In April 2011, the Ministry of Environment and Tourism, through its Strengthening Protected Areas Network programme commissioned FFI to undertake a Landscape Level Assessment (LLA) of key biodiversity vulnerability and land-use within the uranium province in the Central Namib in collaboration with international and local specialists.
The LLA initiative arose out of a seminal piece of work that was completed in 2010 – the Strategic Environmental Assessment for the Central Namib Uranium Rush. This assessment highlights the multitude of positive and negative impacts associated with different development scenarios. It also provides a number of recommendations in the form of a strategic environmental management plan which, if implemented, will address the key gaps as is necessary to support sustainable and responsible development of uranium mining in the Central Namib, for the benefit of all its inhabitants.
This includes the need for a landscape assessment of biodiversity in the Erongo region and the identification of biodiversity priority areas in the landscape.
The LLA is employing a systematic conservation planning approach to develop a decision support tool that will:

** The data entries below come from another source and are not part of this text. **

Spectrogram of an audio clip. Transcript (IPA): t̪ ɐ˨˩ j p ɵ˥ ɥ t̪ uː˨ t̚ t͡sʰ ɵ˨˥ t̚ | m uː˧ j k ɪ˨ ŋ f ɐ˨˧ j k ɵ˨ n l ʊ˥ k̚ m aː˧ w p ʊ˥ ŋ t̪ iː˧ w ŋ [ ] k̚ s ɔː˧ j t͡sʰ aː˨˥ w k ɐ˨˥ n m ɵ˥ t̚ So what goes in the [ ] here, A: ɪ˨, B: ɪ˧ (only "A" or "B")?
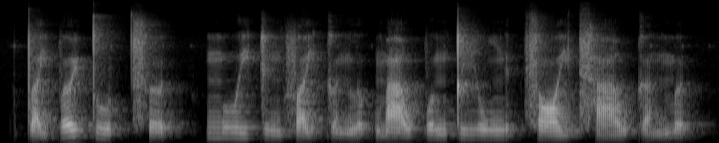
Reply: B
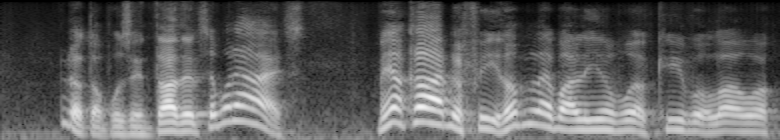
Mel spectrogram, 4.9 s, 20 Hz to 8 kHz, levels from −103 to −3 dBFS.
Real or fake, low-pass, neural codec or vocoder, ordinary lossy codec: fake; none; codec, 16 kHz, 2 kbps, X-Codec, WavLM features, trained on Multilingual LibriSpeech; none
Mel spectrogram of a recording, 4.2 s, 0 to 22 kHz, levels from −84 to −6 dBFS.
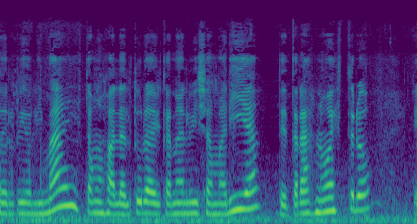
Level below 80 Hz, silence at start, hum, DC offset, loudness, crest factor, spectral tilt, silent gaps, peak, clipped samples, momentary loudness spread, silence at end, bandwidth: -42 dBFS; 0 s; none; under 0.1%; -27 LUFS; 16 dB; -5.5 dB/octave; none; -12 dBFS; under 0.1%; 5 LU; 0 s; 15.5 kHz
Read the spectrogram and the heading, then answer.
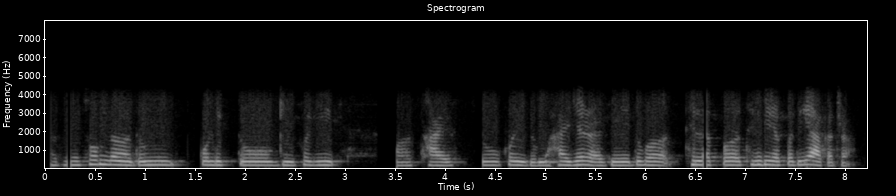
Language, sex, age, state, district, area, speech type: Manipuri, female, 30-45, Manipur, Kangpokpi, urban, conversation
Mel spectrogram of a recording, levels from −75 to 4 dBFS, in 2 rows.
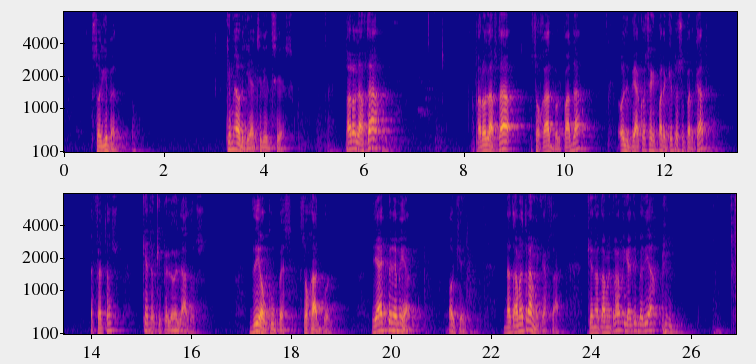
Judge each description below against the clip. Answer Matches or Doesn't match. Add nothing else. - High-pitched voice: Doesn't match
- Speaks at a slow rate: Matches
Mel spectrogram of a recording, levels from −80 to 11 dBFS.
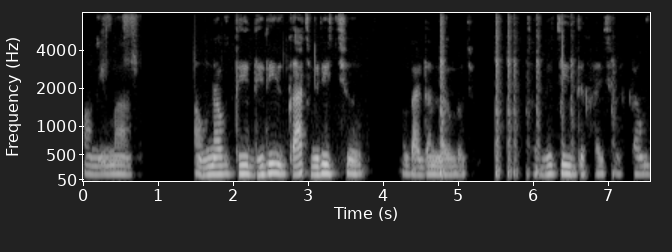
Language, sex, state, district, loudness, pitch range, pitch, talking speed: Angika, female, Bihar, Bhagalpur, -19 LUFS, 135-155 Hz, 150 Hz, 70 wpm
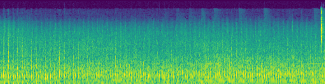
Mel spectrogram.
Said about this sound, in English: that's a news chopper looking for survivors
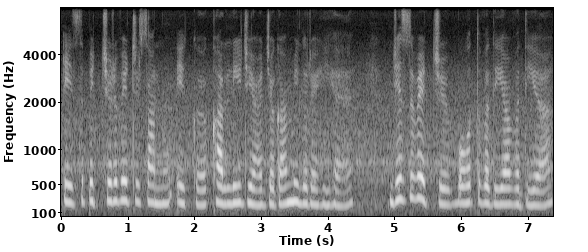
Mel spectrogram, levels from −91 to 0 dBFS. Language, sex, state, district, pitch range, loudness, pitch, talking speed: Punjabi, female, Punjab, Kapurthala, 220-260 Hz, -18 LUFS, 240 Hz, 130 wpm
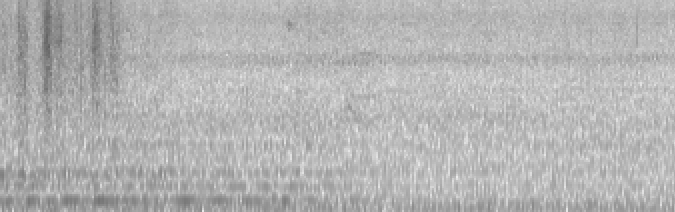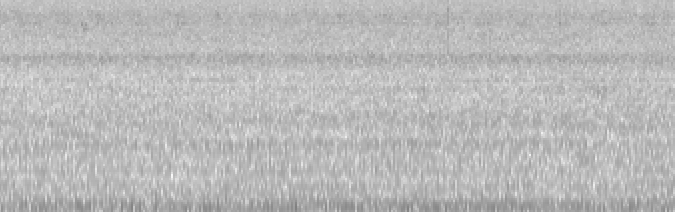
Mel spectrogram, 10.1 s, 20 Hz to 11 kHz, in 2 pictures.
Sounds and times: foghorn or siren in the distance 0:00.0 - 0:04.2
crickets 0:00.0 - 0:10.1

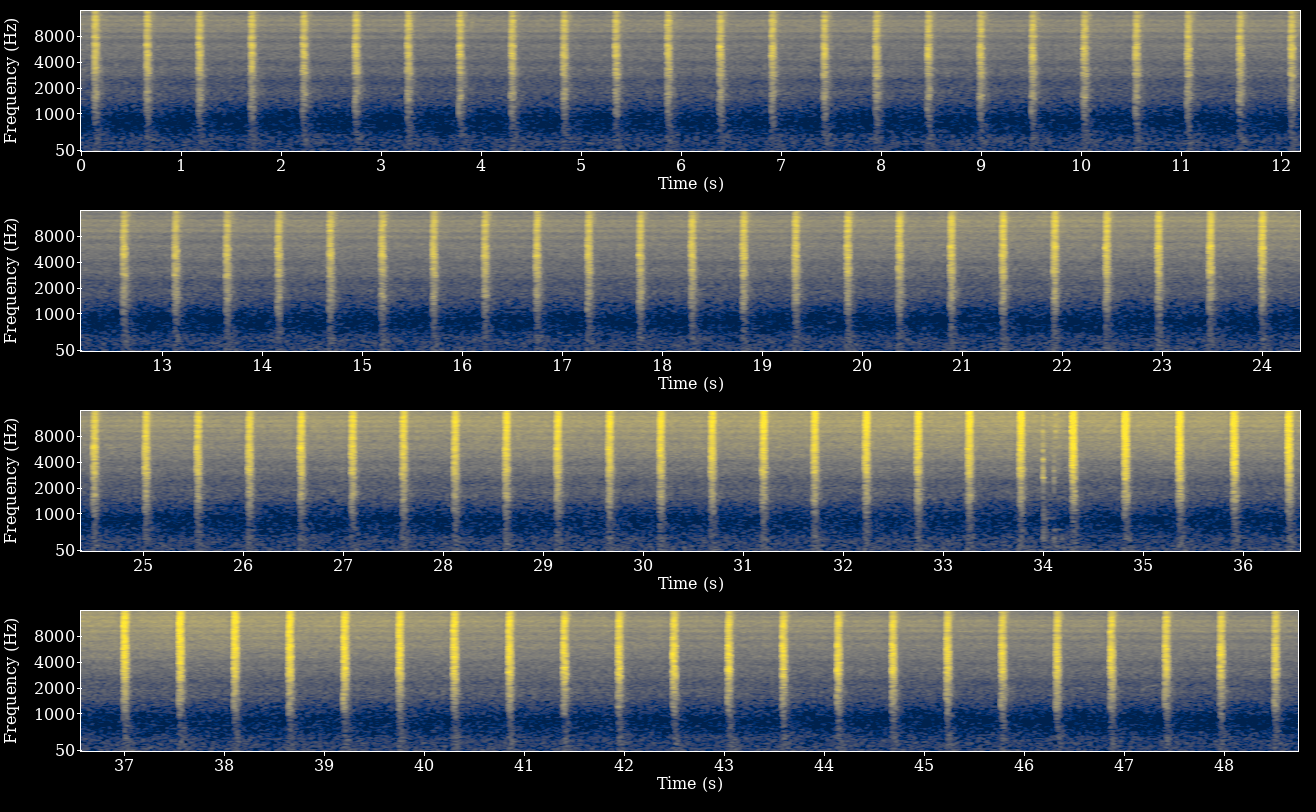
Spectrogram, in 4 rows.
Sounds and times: field irrigation system 0:27.0 - 0:48.6

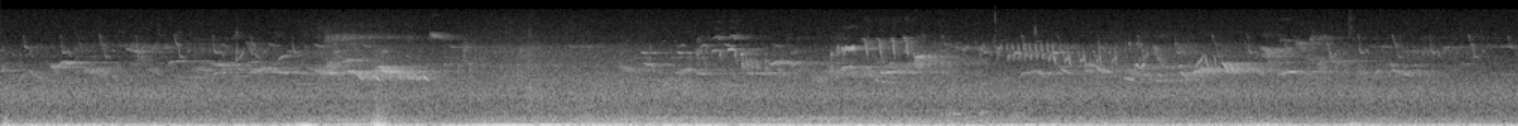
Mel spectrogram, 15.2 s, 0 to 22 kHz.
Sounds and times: birds 0:00.0 - 0:15.1
cars 0:00.0 - 0:15.1
motorcycle 0:02.4 - 0:14.8

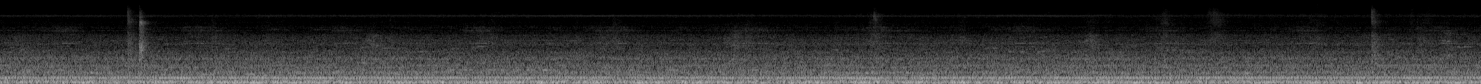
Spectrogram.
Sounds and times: hum of commercial washing machines 0:00.0 - 0:14.8

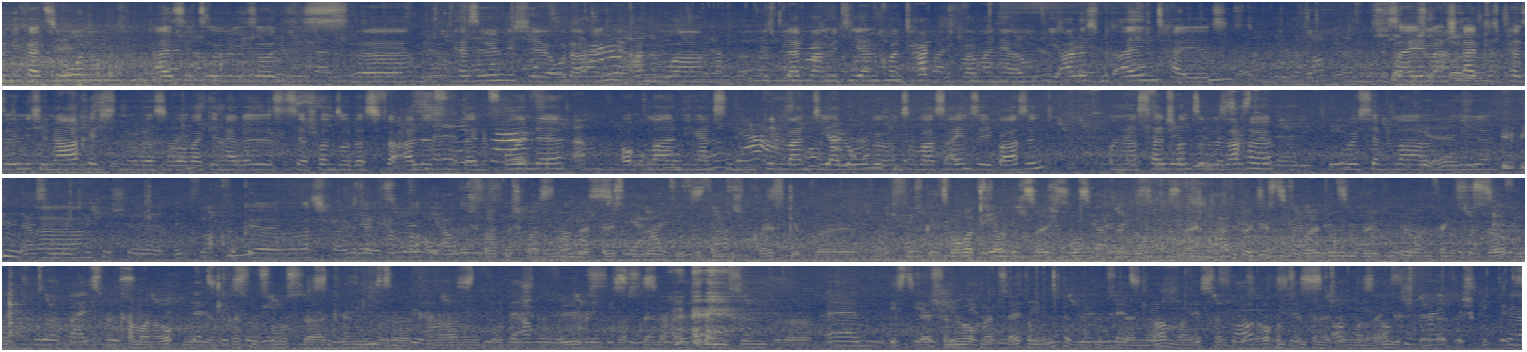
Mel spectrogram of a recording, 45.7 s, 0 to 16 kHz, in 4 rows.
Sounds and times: street ambience 0:00.0 - 0:45.6
talk 0:00.0 - 0:45.6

The LLA is producing a series of maps and data sets that will help us to better understand the impacts of uranium mining and other developments for the environment and identify where conservation priorities and other land uses may be found within the landscape.
The planning tool is being complemented by an economic valuation of different land uses and natural assets in terms of direct use values.
One of the uranium mine managers once said to me: “The problem with the environment is that is such a hard sale.”
When decision makers are faced with a choice between short-term development initiatives (like mines or heavy industry) versus longer-term sustainable livelihoods or conservation of priority biodiversity areas, we need to have persuasive arguments underpinned by verifiable data.
We believe that the outputs from this assessment, coupled with the work of the Namibian Coastal Management Initiative (NACOMA), will give biodiversity a stronger position in the debate and make a meaningful contribution towards the sustainable management of the Central Namib landscape for the benefit of both people and biodiversity.
It is hoped that the tool will not only help identify sites of high ecological and/or socio-cultural value that should be designated as ‘no-go’ areas for development today and in the future, but also contribute to more sustainable land-use planning and prioritisation of developments and help give biodiversity conservation a stronger mandate in sustainable development discussions.
An article in The Namibian on 17 November 2011, explains that the Minister of Environment, Netumbo Nandi-Ndaitwah, has begun serious preparations to bid for the opportunity to become the destination of 600 top-class tour operators from around the world to showcase the country and its environment.
She believes that Namibia has an excellent chance of leading the bidders because of the country’s unrivalled efforts to link conservation and tourism. We hope that the LLA will help to support this initiative moving forward.
When decision makers are faced with a choice between short-term development initiatives versus longer-term sustainable livelihoods or conservation of priority biodiversity areas, we need to have persuasive arguments underpinned by verifiable data.
Technical Advisor, Business & Biodiversity